Didn't he? He at least confidently rules out a very large class of modern approaches.
Confidently ruling out a large class of modern approaches isn't really that similar to saying "the only path to success is exactly mimicking the human brain". It seems like one could rule them out by having some theory about why they're deficient. I haven't re-read List of Lethalities because I want to go to sleep soon, but I searched for "brain" and did not find a passage saying "the real problem is that we need to emulate the brain precisely but can't because of poor understanding of neuroanatomy" or something.
This comment doesn't really engage much with your post - there's a lot there and I thought I'd pick one point to get a somewhat substantive disagreement. But I ended up finding this question and thought that I should answer it.
But have you ever, even once in your life, thought anything remotely like "I really like being able to predict the near-future content of my visual field. I should just sit in a dark room to maximize my visual cortex's predictive accuracy."?
I think I've been in situations where I've been disoriented by a bunch of random stuff happening and wished that less of it was happening so that I could get a better handle on stuff. An example I vividly recall was being in a history class in high school and being very bothered by the large number of conversations happening around me.
I don't really get your comment. Here are some things I don't get:
An abacus performs addition; and the beads of solder on a circuit board bear a certain surface resemblance to the beads on an abacus. Nonetheless, the circuit board does not perform addition because we can find a surface similarity to the abacus. The Law of Similarity and Contagion is not relevant. The circuit board would work in just the same fashion if every abacus upon Earth vanished in a puff of smoke, or if the beads of an abacus looked nothing like solder. A computer chip is not powered by its similarity to anything else, it just is. It exists in its own right, for its own reasons.

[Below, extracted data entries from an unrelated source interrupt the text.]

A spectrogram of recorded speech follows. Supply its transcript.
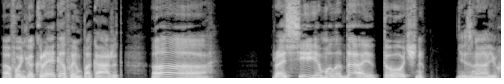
Афонька Креков им покажет. А, -а, а Россия молодая, точно. Не знаю.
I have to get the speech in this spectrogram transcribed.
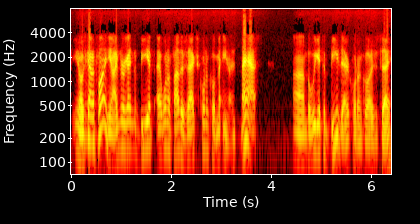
you know, it's kind of fun. You know, I've never gotten to be at, at one of Father Zach's quote unquote, you know, mass, um, but we get to be there, quote unquote, I should say,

The Wright Brothers calculated that their plane would fly - before it ever flew - using reasoning that took no account whatsoever of their aircraft's similarity to a bird. They did look at birds (and I have looked at neuroscience) but the final calculations did not mention birds (I am fairly confident in asserting). A working airplane does not fly because it has wings "just like a bird". An airplane flies because it is an airplane, a thing that exists in its own right; and it would fly just as high, no more and no less, if no bird had ever existed.
[*] I've just realized that I can't name a way in which airplanes are like birds in which they aren't like humans. They have things sticking out their sides? So do humans, they're called arms. Maybe the cross-sectional shape of the wings are similar? I guess they both have pointy-ish bits at the front, that are a bit more pointy than human heads? TBC I don't think this footnote is at all relevant to the safety properties of RLHF'ed big transformers.
I no longer endorse this claim about what the orthogonality thesis says.
But given that good, automated mechanistic hypothesis generation seems to be the only hope for scalable MI, it may be time for TAISIC to work on this in earnest. Because of this, I would argue that automating the generation of mechanistic hypotheses is the only type of MI work TAISIC should prioritize at this point in time.
"Automating" seems like a slightly too high bar here, given how useful human thoughts are for things. IMO, a better frame is that we have various techniques for combining human labour and algorithmic computation to generate hypotheses about networks of different sizes, and we want the amount of human labour required to be sub-polynomial in network size (e.g. constant or log(n)).
BTW: the way I found that first link was by searching the title on google scholar, finding the paper, and clicking "All 5 versions" below (it's right next to "Cited by 7" and "Related articles"). That brought me to a bunch of versions, one of which was a seemingly-ungated PDF. This will probably frequently work, because AI researchers usually make their papers publicly available (at least in pre-print form).